Brookings: More airline delays coming, so think hard about how high speed rail can help
Wake up and good morning. This may come as no great surprise for those who travel by air regularly, but lengthy airline delays are twice as common now as in 1990 and will get worse as the economy recovers. So says a new report just out by the Brookings Institution. The findings are especially important to Florida, which is so dependent on air travel-based tourism. And the report also urges more national investing in high-speed rail -- something now seriously sought between Orlando and Tampa, for starters, later adding Miami -- for trips under 500 miles to spread the transportation needs of a growing population and to reduce the strain on airports (and roads). (AP photo: LaGuardia Airport delays.)
Here's a link to the Brookings report: Expect Delays: An Analysis of Air Travel Trends in the United States. And here are some key findings based on an analysis at the national and metropolitan levels of commercial air travel patterns between 1990 and 2009:
* Air passenger travel in the United States experienced its first annualized drop in
September 2008 since the tragedy of Sept. 11, 2001, and the decline has continued
through (at least) March 2009. Strong economic growth helped American airports increase their
passenger and flight levels by over 60 percent from 1990 to 2008, tripling population growth. Residents are traveling less since the current economic downturn, producing sustained reductions in passengers and flights since September 2008 and June 2008, respectively.
Check out the destination passeneger data from some of Florida's major airports (annualized as of March 2009):
* Tampa Bay (includes two airports): 1-year, down 8.2 percent; 5-year, up 8.7 percent, and 10-year, up 29.7 percent.
* Orlando-Kissimmee (includes two airports): 1-year, down 6.1 percent; 5-year, up 24.4 percent, and 10-year, up 36.1 percent.
* Miami-Fort Lauderdale-Miami Beach (includes three airports): 1-year, down 4.1 percent; 5-year, up 13.4 percent, and 10-year, up 20.4 percent.
* Jacksonville (includes one airport): 1-year, down 7.7 percent; 5-year, up 17.9 percent, and 10-year, up 30.1 percent.
* Nearly 99 percent of all U.S. air passengers arrive or depart from one of the 100 largest
metropolitan areas, with the vast majority of travel concentrated in 26 metropolitan-wide
hubs. Between April 2008 and March 2009, 26 metropolitan areas captured nearly three quarters of all domestic travelers, while 20 of these metros landed 94 percent of all international passengers. These extreme shares make these metropolitan hubs the critical links in the nation’s aviation system and reinforce their role as major centers of tourism and commerce.

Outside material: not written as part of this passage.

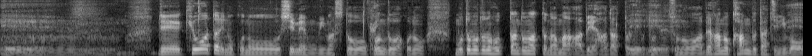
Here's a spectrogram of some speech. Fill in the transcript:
えで今日あたりのこの紙面を見ますと、今度はこのもともとの発端となったのはまあ安倍派だということで、その安倍派の幹部たちにも、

* Half of the country’s flights are routes of less than 500 miles, and the busiest corridors
are between the metropolitan air travel centers. Corridors of no more than 500 miles
constituted half of all flights and carried 30 percent of all passengers in the most recent 12-month period starting April 2008.
* The 26 metropolitan centers of air travel and other large metropolitan areas host a
concentration of national delays -- and the situation is worsening over time. The concentration within the 100 largest metropolitan areas was especially troubling with congestion-related delays as well as those lasting over two hours. Within the 26 domestic hubs, six experienced worse-than-average delays for both arrivals and departures: New York, Chicago, Philadelphia, Miami, Atlanta, and San Francisco. (No, Tampa is not among the worst.)
The current economic recession led carriers to reduce flights, which improved on-time performance. But travelers will increase with the return of economic growth, and that will reduce on-time performance and continue the hyper-concentration of U.S. air travel within major metropolitan areas and on short-haul flights. To ensure that the commercial aviation system runs efficiently while simultaneously improving its environmental record, policymakers must focus aviation and other transportation investments on the metropolitan centers and the heavily trafficked short corridors, thus strengthening the performance of the our nation’s major economic engines, recommends the Brookings report.
Bottom line? The future clogging of air travel is another argument for selective use of high-speed rail. We've heard the "lessen the traffic jams on the roads" arguments plenty. Aiding air travel is a newer angle.
-- Robert Trigaux, Times Business Columnist